While Israel was an active participant in the U.N. International Convention on the Rights of Persons with Disabilities in August 2006, many Muslim and Arab countries refused to recognize Israel at the convention. In a transparent political move, a group of Arab countries proposed an article to the draft text that purportedly aims to protect the rights of persons with disabilities under foreign occupation. Israel lobbied to keep this phrase out of the final text and called for a vote on the language. When they failed to get the required votes, Israel, recognizing the importance of the document, joined the consensus and the whole to adopt the resolution.
2006 Lebanon War

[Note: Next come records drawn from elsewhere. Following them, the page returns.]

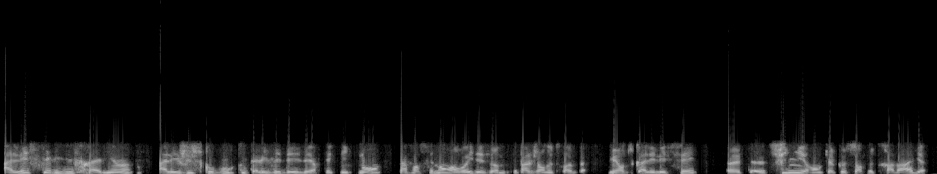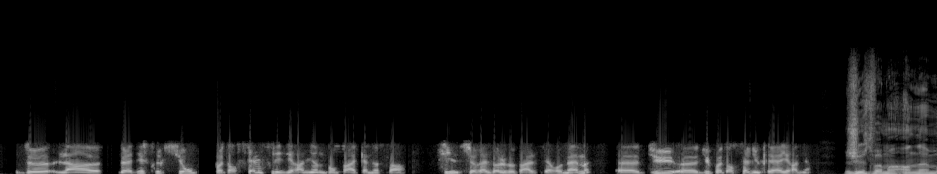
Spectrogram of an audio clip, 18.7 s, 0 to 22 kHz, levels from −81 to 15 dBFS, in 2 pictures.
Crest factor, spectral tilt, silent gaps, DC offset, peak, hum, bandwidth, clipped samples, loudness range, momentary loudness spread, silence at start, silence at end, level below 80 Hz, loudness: 18 dB; -5.5 dB/octave; none; under 0.1%; 0 dBFS; none; 14.5 kHz; under 0.1%; 2 LU; 6 LU; 0.05 s; 0 s; -62 dBFS; -19 LUFS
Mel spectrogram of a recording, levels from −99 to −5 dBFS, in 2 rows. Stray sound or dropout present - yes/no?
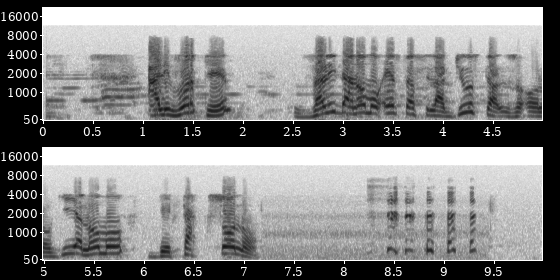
yes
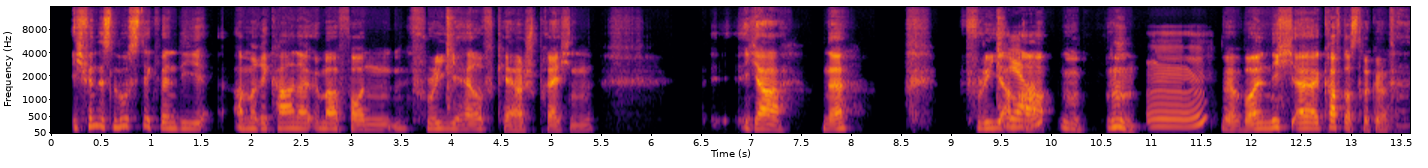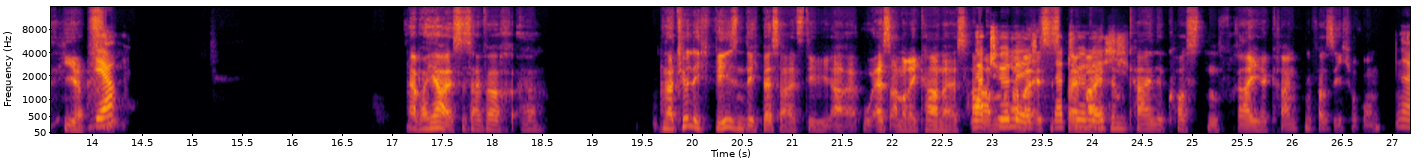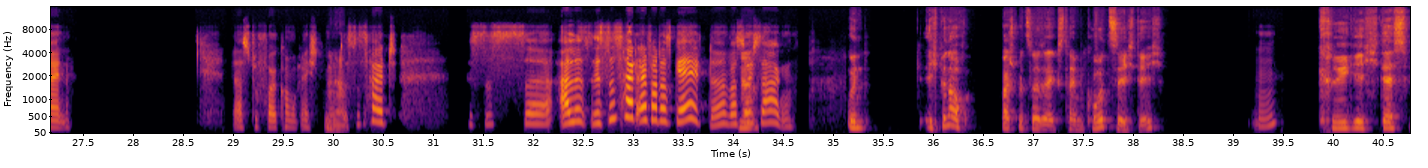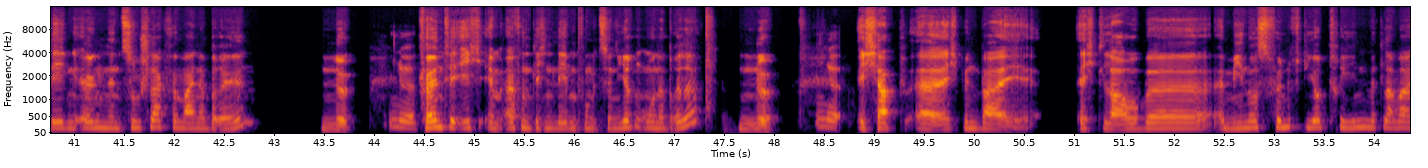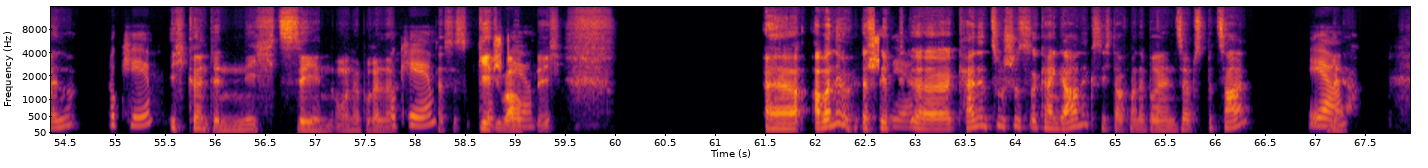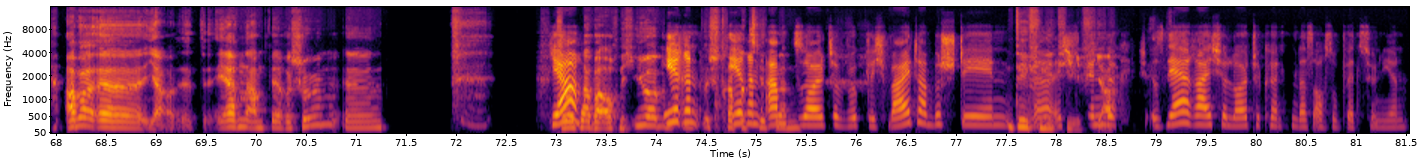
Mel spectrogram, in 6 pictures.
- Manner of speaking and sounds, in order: other background noise; in English: "Free Health Care"; chuckle; chuckle; drawn out: "glaube"; snort
- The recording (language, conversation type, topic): German, unstructured, Wie wichtig ist ehrenamtliches Engagement für die Gesellschaft?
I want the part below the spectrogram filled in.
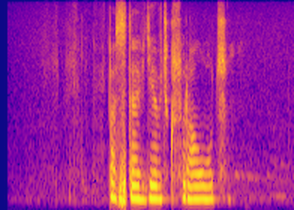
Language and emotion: Russian, neutral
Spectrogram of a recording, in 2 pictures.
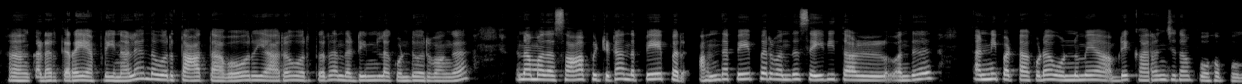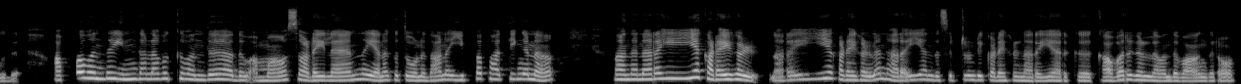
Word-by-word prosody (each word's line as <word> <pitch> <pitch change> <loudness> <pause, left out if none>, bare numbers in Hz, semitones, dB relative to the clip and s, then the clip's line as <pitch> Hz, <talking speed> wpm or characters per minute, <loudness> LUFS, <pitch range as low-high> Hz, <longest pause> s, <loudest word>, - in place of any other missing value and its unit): ஆ - - +3 0.2
கடற்கரை 180 +2 +2
அப்படினாலே 180 +3 0
அந்த 250 -2 +2
ஒரு 205 -1 +1
தாத்தாவோ, 175 -2 +1
ஒரு 200 - +1
யாரோ 180 +1 0
ஒருத்தர் 185 +2 -3
அந்த 195 -2 +1
டின்னில 190 0 +1
கொண்டு 175 +1 0
வருவாங்க. 170 0 -1 0.7
நம்ம 230 -1 +5
அத 210 - +4
சாப்பிட்டுட்டு 220 +1 +1
அந்த 220 -2 +1
பேப்பர் 240 -6 +2 0.2
அந்த 205 +5 +1
பேப்பர் 250 +1 +1
வந்து 225 +2 +1
செய்தித்தாள் 210 -2 +2 0.3
வந்து 200 +5 +1 0.6
தண்ணி 235 +2 +4
பட்டா 220 -1 +1
கூட 210 +2 +2 0.2
ஒண்ணுமே 205 +2 +3 0.2
அப்படியே 205 +4 0
கரைஞ்சு 210 +3 0
தான் 205 0 -4
போக 175 +1 -2 0.2
போகுது. 155 -1 -6 0.4
அப்ப 210 +8 +2
வந்து 270 0 +2
இந்த 245 +1 +2
அளவுக்கு 260 +1 -3
வந்து 215 +2 -1 0.2
அது 195 -2 -2 0.3
மாசு 205 +5 -2
அடையலன்னு 190 +4 0
எனக்கு 200 +1 -3
தோணுது. 180 -1 -1
ஆனா 215 +1 -1
இப்ப 260 +6 -5
பார்த்தீங்கன்னா, 235 -4 -1 0.8
அந்த 230 0 +2
நிறைய 275 +4 +2
கடைகள், 225 -3 +4 0.3
நிறைய 235 +8 -3
கடைகள்னா 200 0 0
நிறைய 200 +2 -1
அந்த 200 -2 -3
சிற்றுண்டி 200 +1 -3
கடைகள் 180 0 -3
நிறையா 170 +2 -2
இருக்கு. 170 0 -7 0.2
கவர்கள்ல 195 0 0
வந்து 170 +1 -1
வாங்குறோம். 165 +1 -3
205 Hz, 145 wpm, -23 LUFS, 185-230 Hz, 0.8 s, நம்ம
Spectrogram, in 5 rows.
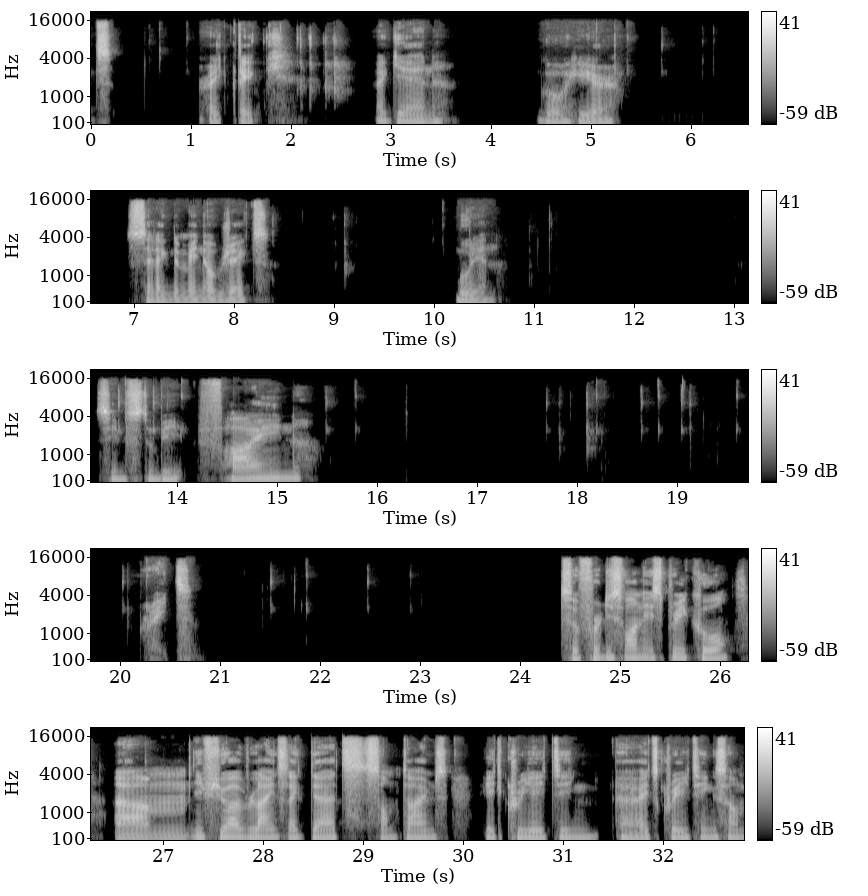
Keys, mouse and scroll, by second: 0.5 right click, 0.9 middle click, 2.3 g, 5.3 shift+middle click, 6.1 shift+click, 8.9 f, 10.9-11.7 scroll up 4, 11.7 middle click, 11.8 shift+middle click, 12.3 scroll up 1, 12.5 middle click, 12.8 shift+middle click, 13.5 middle click, 14.0 shift+middle click, 15.7 shift+middle click, 17.9 scroll down 2, 18.1 shift+middle click, 18.7 shift+middle click, 19.2 scroll up 3, 19.5 middle click, 20.2 shift+middle click, 21.8 shift+middle click, 22.9 shift+middle click, 23.4-24.3 scroll down 4, 24.3 middle click, 28.3 middle click, 29.9 middle click, 31.6 shift+middle click, 32.7-32.8 shift+scroll up 5.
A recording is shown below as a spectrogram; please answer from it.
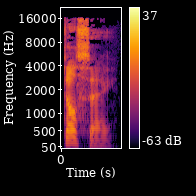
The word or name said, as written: dulce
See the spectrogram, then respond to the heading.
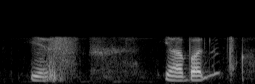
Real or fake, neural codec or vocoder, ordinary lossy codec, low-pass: fake; vocoder, 44.1 kHz, 128 mel bands every 512 samples, BigVGAN v2; none; 3.6 kHz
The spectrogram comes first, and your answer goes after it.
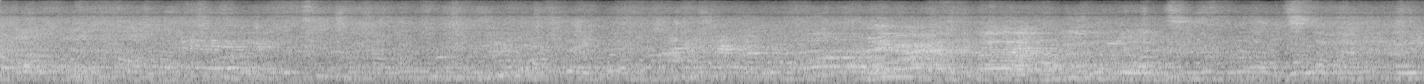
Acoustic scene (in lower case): crowded indoor space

In general, the U.N.'s handling of the conflict between Israel and Hezbollah in the summer of 2006 focused on Israel, and failed to call Hezbollah to task for its attack on Israeli soil. In addition to one-sided resolutions condemning Israel's military operations and ignoring Hezbollah's aggression U.N., member states took no action to prevent Syria and Iran from supplying Hezbollah with weapons and failed to enforce longstanding international commitments aimed at disarming Hezbollah including the Taif Accords and Security Council Resolution 1559.
Security Council Resolution 1701, passed on August 11, 2006, which temporarily halted the violence, showed some promise but has been poorly enforced. After calling for an international force, member states, particularly those in Europe, were initially reluctant to commit significant numbers of troops and complained of the lack of a mandate for the force in the resolution they authored. Overall, the international community refused to fully acknowledge Israel s right to self defense in the face of an unprovoked attack by Hezbollah across an internationally recognized border.
The Security Council continued to serve as a forum for anti-Israel sentiment and speech in 2008. On April 23, 2008, the Libyan Deputy Ambassador, Ibrahim Dabbashi, compared tactics used by Israel to the Nazi efforts to exterminate the Jews. Significantly the ambassadors from Costa Rica, Belgium, the United States, Britain and France left the chamber in protest after the comments were made. Meanwhile, no member of the Council has used such strong language to condemn the atrocities in Sudan or Myanmar.
Furthermore, in the second of its three special sessions, the HRC adopted a resolution condemning Israel s military actions in Lebanon. The resolution said nothing of Hezbollah s unprovoked attacks on Israel, use of human shields, and blatant violation of Security Council Resolution 1559, which calls for the group s disarmament. The resolution was sponsored by a group of Arab states and passed by a vote of 27-11 with 8 abstentions. Algeria, Argentina, Azerbaijan, Bahrain, Bangladesh, Brazil, China, Cuba, Ecuador, India, Indonesia, Jordan, Malaysia, Mali, Mauritius, Mexico, Morocco, Pakistan, Peru, Russian Federation, Saudi Arabia, Senegal, South Africa, Sri Lanka, Tunisia, Uruguay, and Zambia voted for the resolution, while Canada, Czech Republic, Finland, France, Germany, Japan, Netherlands, Poland, Romania, Ukraine, and the United Kingdom of Great Britain and Northern Ireland voted against it.